Russell’s story is one we all recognise: the struggling artist misunderstood by his contemporaries who only finds success when it’s too late. This process of rediscovery got underway just a year or so after the musician’s passing. In 1994, Talking Heads frontman David Byrne sat down with minimalist composer Phillip Glass and beat writer Allen Ginsberg to discuss the musician’s life and legacy. The general consensus was that Russell’s music came from somewhere totally unfamiliar to many of his contemporaries. Byrne actually worked with the cellist when he was putting together an early Talking Heads record. “Talking Heads was just getting started,” he began. “I’d just moved here [New York], and at one point, he did some horn arrangements for a couple of our songs, and they were peculiar horn arrangements; I had to completely reorient my thinking. I found that was often with the case with Arthur.”

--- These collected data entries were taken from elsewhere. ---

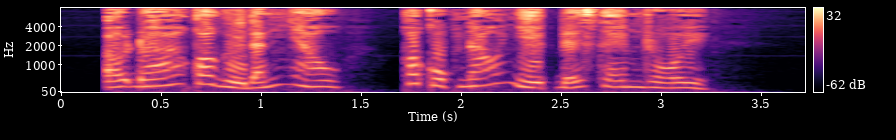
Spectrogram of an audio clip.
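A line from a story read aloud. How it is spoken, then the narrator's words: Shouted. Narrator (Vietnamese): Lệnh Hồ Xung la lên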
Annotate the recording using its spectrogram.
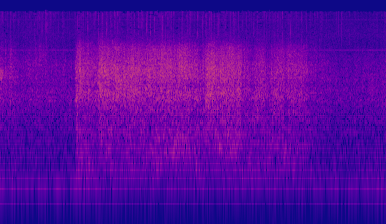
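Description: Heavy metal crashes and scrapes loudly.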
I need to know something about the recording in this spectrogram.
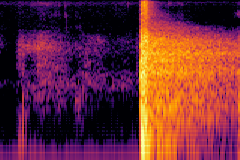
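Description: A single sharp slam or thump a little past a second in, dying away over most of a second, over faint handling noise before it.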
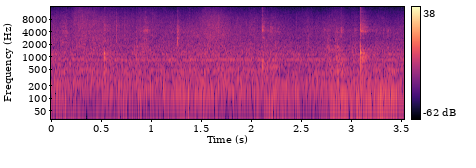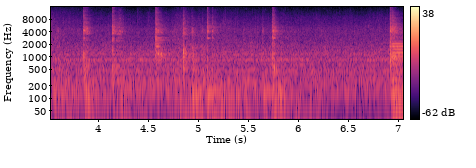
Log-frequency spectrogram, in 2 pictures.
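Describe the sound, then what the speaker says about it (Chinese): A spoon stirs potatoes and green beans in a pot, giving a run of sharp clinks and scrapes over a soft simmering hiss, close and fairly even in rhythm. "用勺子翻匀后，盖上锅盖"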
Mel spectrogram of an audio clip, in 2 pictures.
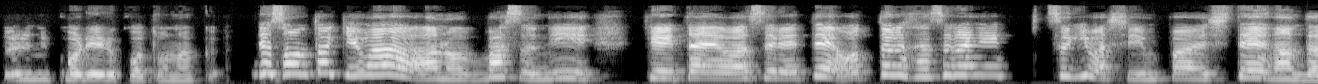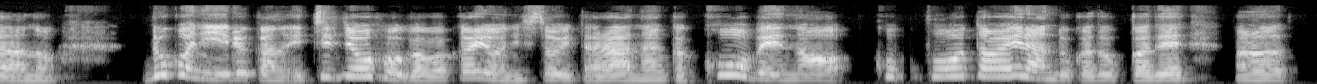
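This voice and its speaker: A middle-aged woman chats on a podcast in a high, bright voice that leaps up and down. She talks fast and tells her story with animated energy, laughing along the way. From Tokyo, Japan. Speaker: podcast co-host. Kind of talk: casual chat.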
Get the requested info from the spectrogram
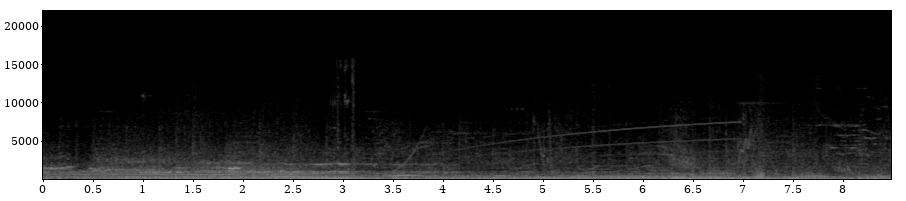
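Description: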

After leaving his hometown of Oskaloosa, Iowa, Russell moved to a Buddhist commune in San Francisco, where he studied North Indian Classical Music at the Ali Akbar College of Music alongside Western composition at the San Francisco Conservatory of Music. It was here that he met Allen Ginsberg, with whom he began to work, accompanying him on the cello as he performed his poetry. “The amazing thing was he could reproduce my monochordal variations of different [William] Blake tunes that I’d invented note for note,” Ginsberg recalled, “Playing in unison with my voice.”
After securing a position as the music director of The Kitchen, an avant-garde music performance space, and transforming it into a bastion of classical minimalism, Russell befriended Phillip Glass, with whom he would go on to collaborate in 1983. “This was a guy who could sit down with a cello and play and sing in a way that no one else on this earth has ever done, or will ever do it again,” Glass began, going on to note Russell’s penchant for pop music: “I think Arthur was really interested in the song. See, the thing is, we were always interested in the experiential side of it. I think Arthur was interested in how he could take the experimental side of it and redirect it into an idiom he really would have thought was a pop idiom.”
When it comes to Arthur Russell, there’s so much to discover. Make sure you check out the full conversation between Byrne, Glass and Ginsberg below.